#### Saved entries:
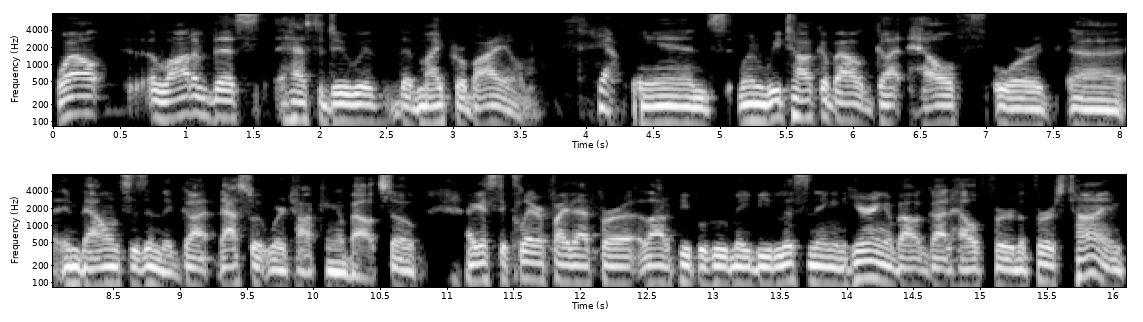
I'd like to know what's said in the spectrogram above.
Well, a lot of this has to do with the microbiome. Yeah. And when we talk about gut health or uh, imbalances in the gut, that's what we're talking about. So, I guess to clarify that for a lot of people who may be listening and hearing about gut health for the first time,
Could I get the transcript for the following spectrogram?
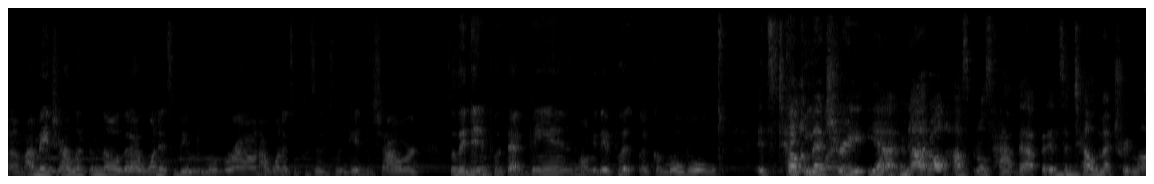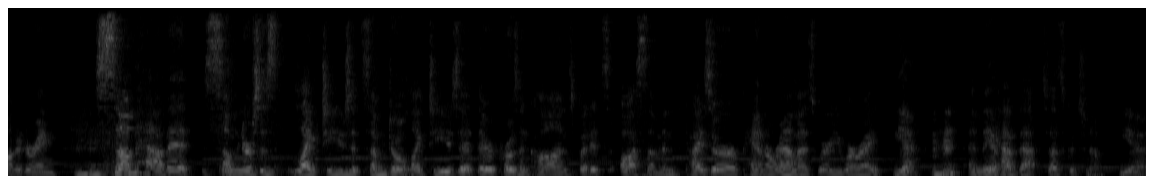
Um, I made sure I let them know that I wanted to be able to move around. I wanted to potentially get in the shower, so they didn't put that band on me. They put like a mobile. It's telemetry. Yeah, Okay. not all hospitals have that, but it's Mhm. a telemetry monitoring. Mhm. Some have it. Some nurses like to use it. Some don't like to use it. There are pros and cons, but it's awesome. And Kaiser Panorama is where you were, right? Yeah, hmm And they Yep. have that, so that's good to know. yeah.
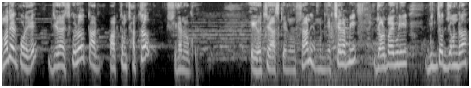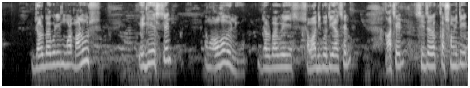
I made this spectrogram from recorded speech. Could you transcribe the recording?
আমাদের পরে জেলা স্কুলেও তার প্রাক্তন ছাত্র সেখানেও করে। এই হচ্ছে আজকের অনুষ্ঠান। এর মধ্যে দেখছেন আপনি জলপাইগুড়ির বিদ্যুৎজনরা জলপাইগুড়ির মানুষ এগিয়ে এসছেন এবং অভাবনীয়। জলপাইগুড়ির সভাধিপতি আছেন আছেন শীতরক্ষা সমিতির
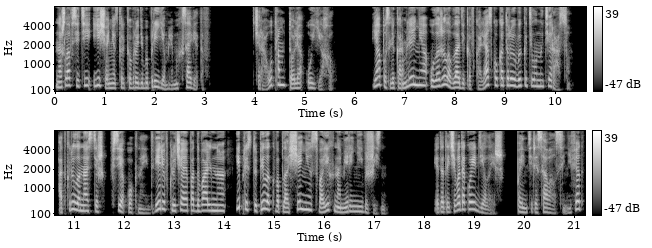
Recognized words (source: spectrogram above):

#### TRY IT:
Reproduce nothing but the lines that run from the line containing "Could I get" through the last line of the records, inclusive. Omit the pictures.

#### EXERCISE RESPONSE:
Could I get the transcript for the following spectrogram?
Um, I made sure I let them know that I wanted to be able to move around. I wanted to potentially get in the shower, so they didn't put that band on me. They put like a mobile. It's telemetry. Yeah, Okay. not all hospitals have that, but it's Mhm. a telemetry monitoring. Mhm. Some have it. Some nurses like to use it. Some don't like to use it. There are pros and cons, but it's awesome. And Kaiser Panorama is where you were, right? Yeah, hmm And they Yep. have that, so that's good to know. yeah.
I made this spectrogram from recorded speech. Could you transcribe the recording?
আমাদের পরে জেলা স্কুলেও তার প্রাক্তন ছাত্র সেখানেও করে। এই হচ্ছে আজকের অনুষ্ঠান। এর মধ্যে দেখছেন আপনি জলপাইগুড়ির বিদ্যুৎজনরা জলপাইগুড়ির মানুষ এগিয়ে এসছেন এবং অভাবনীয়। জলপাইগুড়ির সভাধিপতি আছেন আছেন শীতরক্ষা সমিতির
Recognized words (source: spectrogram above):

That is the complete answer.